_RECORD SET_
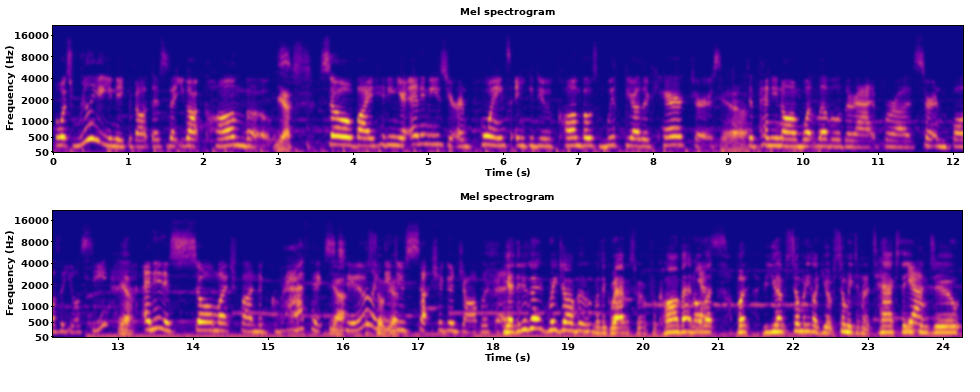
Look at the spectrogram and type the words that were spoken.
But what's really unique about this is that you got combos. Yes. So by hitting your enemies, you earn points, and you can do combos with the other characters, Yeah. depending on what level they're at for uh, certain balls that you'll see. Yeah. And it is so much fun. The graphics Yeah, too, like so they good. do such a good job with it. Yeah, they do a great job with with the graphics for, for combat and all Yes. that. But you have so many, like you have so many different attacks that Yeah. you can do,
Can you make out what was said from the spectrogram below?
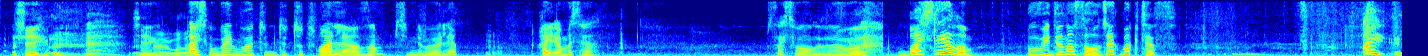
şey... şey Merhabalar. Aşkım beni böyle tut- tutman lazım şimdi böyle. Hayır ama sen... Saçma oldu değil mi bu? Başlayalım. Bu video nasıl olacak bakacağız. Ay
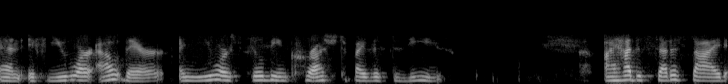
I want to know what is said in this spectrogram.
And if you are out there and you are still being crushed by this disease, I had to set aside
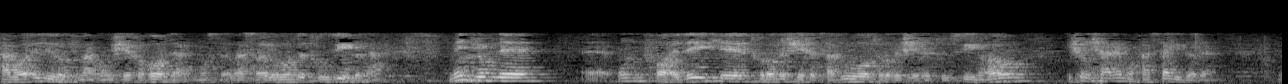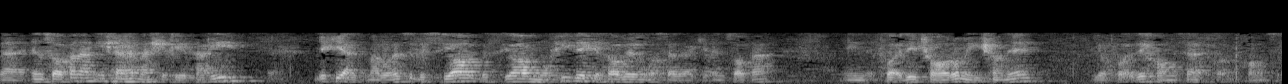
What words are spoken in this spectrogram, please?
فوائدی رو که مرحوم شیخ هور در وسائل ورده توضیح دادن. من جمله اون فائده ای که طرق شیخ صدوق و طرق شیخ توسی اینها رو ایشون شرح مفصلی دادن. و انصافا هم این شرح مشیخی فقیه یکی از مباحث بسیار بسیار مفید کتاب مستدرک. انصافا این فائده چهارم ایشانه. یا فائده خامسه از خامسه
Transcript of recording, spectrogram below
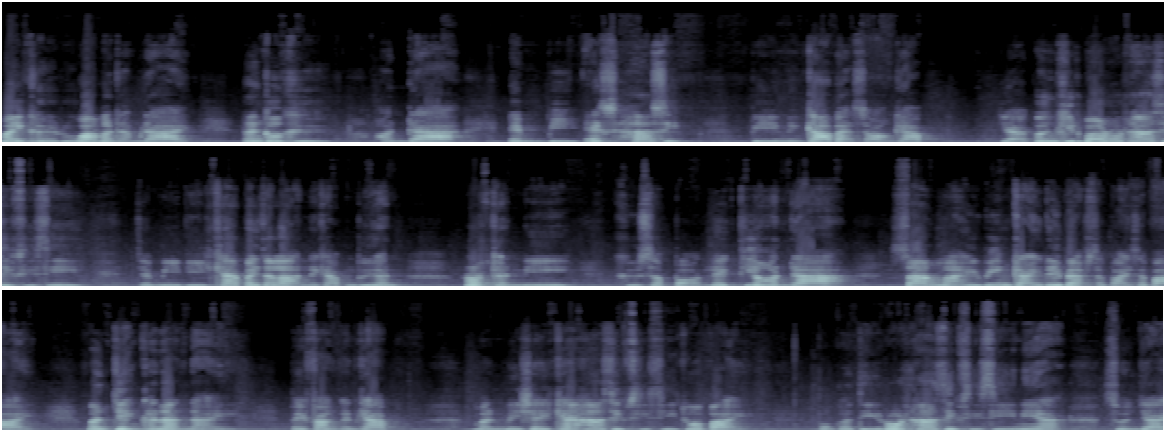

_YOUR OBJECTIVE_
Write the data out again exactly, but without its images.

_ANSWER_
Look at the spectrogram and type the words that were spoken.
But what's really unique about this is that you got combos. Yes. So by hitting your enemies, you earn points, and you can do combos with the other characters, Yeah. depending on what level they're at for uh, certain balls that you'll see. Yeah. And it is so much fun. The graphics Yeah, too, like so they good. do such a good job with it. Yeah, they do a great job with with the graphics for, for combat and all Yes. that. But you have so many, like you have so many different attacks that Yeah. you can do,
Can you make out what was said from the spectrogram below?
şey... şey Merhabalar. Aşkım beni böyle tut- tutman lazım şimdi böyle. Hayır ama sen... Saçma oldu değil mi bu? Başlayalım. Bu video nasıl olacak bakacağız. Ay
I want to know what is said in this spectrogram.
And if you are out there and you are still being crushed by this disease, I had to set aside
What words are spoken in this spectrogram, please?
فوائدی رو که مرحوم شیخ هور در وسائل ورده توضیح دادن. من جمله اون فائده ای که طرق شیخ صدوق و طرق شیخ توسی اینها رو ایشون شرح مفصلی دادن. و انصافا هم این شرح مشیخی فقیه یکی از مباحث بسیار بسیار مفید کتاب مستدرک. انصافا این فائده چهارم ایشانه. یا فائده خامسه از خامسه
Transcript of recording, spectrogram below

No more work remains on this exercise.